» **WHAT THIS TASK INVOLVES**:
State how many lines in the entries below hold the string "audio", and give nothing besides that number.

- - -

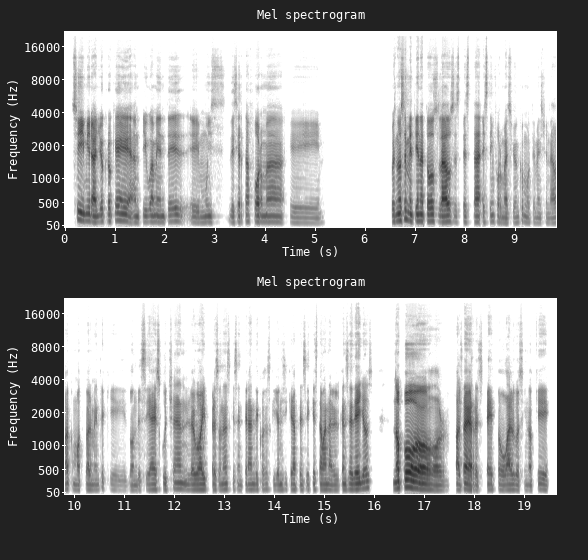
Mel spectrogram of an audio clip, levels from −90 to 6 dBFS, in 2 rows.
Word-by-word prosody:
Sí, 155 Hz, -3 st, +2 dB
mira, 135 Hz, -4 st, +4 dB
yo 125 Hz, +3 st, -6 dB
creo 130 Hz, -, -8 dB
que 140 Hz, -2 st, +1 dB
antiguamente, 120 Hz, +1 st, -8 dB
eh, 105 Hz, -, -14 dB
muy 110 Hz, +2 st, -12 dB
s 115 Hz, 0 st, -23 dB
de 110 Hz, -, -13 dB
cierta 125 Hz, +3 st, -9 dB
forma, 115 Hz, -2 st, -5 dB
eh 100 Hz, -2 st, -18 dB, 1.4 s
Pues, 125 Hz, +1 st, -6 dB
no 145 Hz, +1 st, +3 dB
se 180 Hz, -, -2 dB
metían 135 Hz, -3 st, +1 dB
a 130 Hz, -, +2 dB
todos 130 Hz, 0 st, -1 dB
lados 120 Hz, +1 st, +5 dB
esta 115 Hz, 0 st, -5 dB
esta 105 Hz, +2 st, -15 dB
información, 100 Hz, -4 st, -12 dB
como 110 Hz, -3 st, -18 dB
te 110 Hz, -, -25 dB
mencionaba, 95 Hz, 0 st, -11 dB
como -, -, -11 dB
actualmente 100 Hz, -1 st, -12 dB
que 95 Hz, -3 st, -23 dB
donde 95 Hz, -1 st, -15 dB
sea 105 Hz, 0 st, -4 dB
escuchan, 110 Hz, +1 st, -8 dB
luego 105 Hz, 0 st, -2 dB
hay 105 Hz, 0 st, +1 dB
personas 105 Hz, +1 st, -10 dB
que -, -, -23 dB
se -, -, -17 dB
enteran 105 Hz, +2 st, -7 dB
de 105 Hz, -, -11 dB
cosas 105 Hz, +2 st, -19 dB
que 105 Hz, -, -25 dB
yo 100 Hz, -, -11 dB
ni 105 Hz, -, -12 dB
siquiera 105 Hz, 0 st, -9 dB
pensé 105 Hz, 0 st, -15 dB
que -, -, -14 dB
estaban 105 Hz, -1 st, -5 dB
al 95 Hz, -, -8 dB
alcance 105 Hz, +2 st, -6 dB
de 110 Hz, -, +7 dB
ellos, 125 Hz, +4 st, -1 dB, 0.4 s
no -, -, +3 dB
por 105 Hz, -10 st, +8 dB
falta -, -, +1 dB
de -, -, +9 dB
respeto 105 Hz, -1 st, -7 dB
o 100 Hz, +1 st, -6 dB
algo, 100 Hz, -1 st, -2 dB
sino 95 Hz, 0 st, -15 dB
que 105 Hz, -4 st, -8 dB
110 Hz, 185 wpm, -23 LUFS, 100-120 Hz, 1.4 s, de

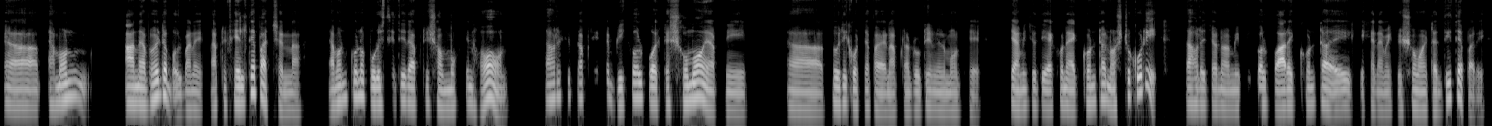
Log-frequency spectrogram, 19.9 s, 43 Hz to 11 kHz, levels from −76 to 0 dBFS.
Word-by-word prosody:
আ -, -, +2 dB, 0.6 s
এমন 130 Hz, +4 st, +4 dB, 0.9 s
unavoidable 120 Hz, -, +4 dB
মানে 100 Hz, 0 st, 0 dB, 0.2 s
আপনি 115 Hz, +1 st, -8 dB
ফেলতে 120 Hz, +9 st, +4 dB
পারছেন 100 Hz, -3 st, +2 dB
না, 90 Hz, -, -2 dB, 0.5 s
এমন 125 Hz, +5 st, +2 dB
কোন 155 Hz, -, +2 dB
পরিস্থিতির 125 Hz, +2 st, 0 dB
আপনি 120 Hz, -, -12 dB
সম্মুখীন 105 Hz, +3 st, -3 dB
হন, 150 Hz, +7 st, +5 dB, 0.6 s
তাহলে 140 Hz, +3 st, -1 dB
কিন্তু 160 Hz, -1 st, -17 dB
আপনি -, -, -24 dB
একটা 160 Hz, -, -10 dB
বিকল্প 145 Hz, +6 st, 0 dB, 0.2 s
একটা 120 Hz, -, -5 dB
সময় 140 Hz, +1 st, +5 dB
আপনি 95 Hz, -, -7 dB, 0.8 s
আ -, -, 0 dB, 0.5 s
তৈরি 120 Hz, 0 st, +1 dB
করতে 105 Hz, 0 st, -2 dB
পারেন 90 Hz, -2 st, +1 dB
আপনার 95 Hz, -, -7 dB
রুটিনের 95 Hz, -1 st, -3 dB
মধ্যে। 95 Hz, -2 st, -8 dB, 0.4 s
যে -, -, -5 dB
আমি 110 Hz, -, -3 dB
যদি 110 Hz, 0 st, -4 dB
এখন 115 Hz, +3 st, -4 dB
১ 95 Hz, -, -12 dB
ঘন্টা 125 Hz, +3 st, 0 dB
নষ্ট 110 Hz, -, -2 dB
করি, 190 Hz, -, +5 dB, 0.5 s
তাহলে 115 Hz, 0 st, +1 dB
যেন 110 Hz, 0 st, -2 dB
আমি 105 Hz, +1 st, -4 dB
বিকল্প 120 Hz, -9 st, -3 dB
আরেক 105 Hz, -1 st, +5 dB
ঘন্টা 120 Hz, 0 st, -1 dB, 0.2 s
এ -, -, 0 dB, 0.3 s
এখানে 100 Hz, +1 st, -7 dB
আমি 95 Hz, -, -4 dB
একটু 100 Hz, -, -9 dB
সময়টা 100 Hz, -2 st, -1 dB
দিতে 145 Hz, +2 st, +2 dB
পারি। -, -, -4 dB
115 Hz, 150 wpm, -25 LUFS, 105-130 Hz, 0.9 s, হন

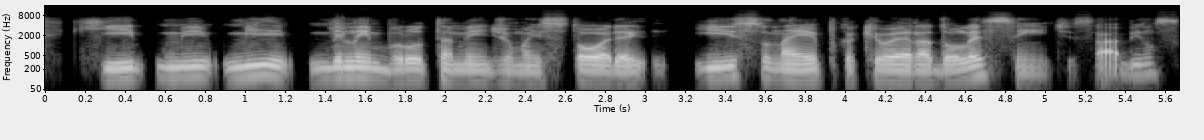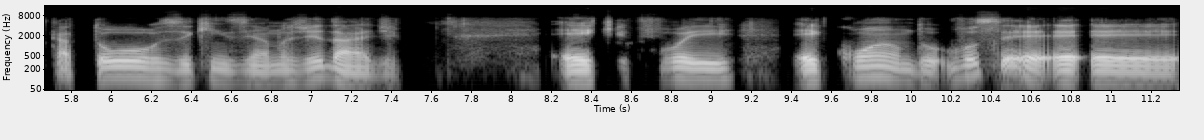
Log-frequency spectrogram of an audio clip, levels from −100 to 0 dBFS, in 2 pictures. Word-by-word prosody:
que 105 Hz, 0 st, -3 dB
me 120 Hz, +1 st, -3 dB
me 125 Hz, +3 st, -1 dB
me 110 Hz, +3 st, -2 dB
lembrou 105 Hz, -3 st, 0 dB
também 95 Hz, -1 st, -3 dB
de 90 Hz, +1 st, -7 dB
uma 85 Hz, -1 st, -7 dB
história, 85 Hz, 0 st, +2 dB, 0.2 s
e 110 Hz, +1 st, -2 dB
isso 120 Hz, -2 st, -2 dB
na 100 Hz, -2 st, +2 dB
época 100 Hz, +2 st, -2 dB
que -, -, -5 dB
eu 95 Hz, -, +3 dB
era 90 Hz, 0 st, +4 dB
adolescente, 90 Hz, -, -2 dB
sabe 135 Hz, -, -3 dB
uns 150 Hz, 0 st, -7 dB
14, 110 Hz, -5 st, 0 dB
15 95 Hz, -3 st, -7 dB
anos 90 Hz, +1 st, -5 dB
de 105 Hz, -, -1 dB
idade, 75 Hz, -, +1 dB, 0.8 s
é 90 Hz, +1 st, +7 dB
que -, -, -6 dB
foi, 105 Hz, -1 st, 0 dB, 0.3 s
eh, -, -, +7 dB
quando 115 Hz, -8 st, -1 dB
você 420 Hz, -, +5 dB
é 85 Hz, -3 st, +4 dB
100 Hz, 165 wpm, -25 LUFS, 90-115 Hz, 0.8 s, é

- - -

» **ANSWER SECTION**:
2